The earned income tax credit benefits working individual and families with low to moderate incomes.  EITC can lower a taxpqyer's taxes, and even result in a refund.

To take advantage of this credit, taxpayers must file a tax return and claim the credit.  They should do so even if they don't owe tax and aren't required to file.   EITC can be owrth up to $6,557 for tax year 2019.

Taxpayers should first find out if they qualify for the credit.  Here are things for  taxpayers to consider.

  • Major life events may cause taxpayers to move in and out of eligibility for the credit from year to year.  Because of this, it's a good idea for people to see if they qualify.
  • Eligible taxpayers must have earned income form working for an employer or from running or owning a business or farm.  They must also meet basic rules.
  • Taxpayers without children may also qualify for EITC.
  • Taxpayers can't claim EITC if their filing status is married filing separately.
  • Taxpayers must have valid Social Security numbers for themselves, their spouse, and any qualifying child listed for the credit on their tax return.
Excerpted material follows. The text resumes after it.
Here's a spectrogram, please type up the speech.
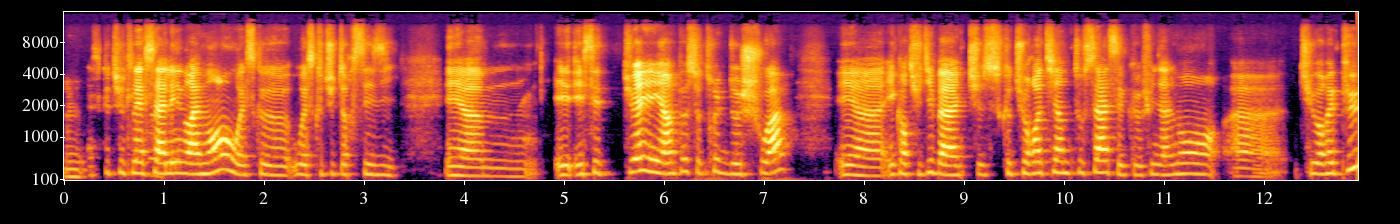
Mm. Est-ce que tu te laisses aller vraiment ou est-ce que, ou est-ce que tu te ressaisis? Et, euh, et, c'est, tu vois, il y a un peu ce truc de choix. Et, euh, et quand tu dis, bah, ce que tu retiens de tout ça, c'est que finalement, tu aurais pu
Before claiming the credit, taxpayers should also learn the EITC rules:

  • Taxpayes may be married or unmarried.  If married, they must file a joint return.
  • Those who claim the credit without a qualifying child umust meet rules for age, residency and dependency.
  • For a child to qualify, they must live with the taxpayer for more than six months of the year.
  • In addition, the child must meet rules for age, relationship, support, citzenship and joint return.
  • Special rules apply for members of the U.S. military serving in a combat zone.

Taxpayers can use the EITC Assistant to determine if they're eligible for the credit.  This tool also estimates the amount of the taxpayer's criedit.  Assistant is available in English or

Go to IRS.GOV and type EITC Assistant in search window.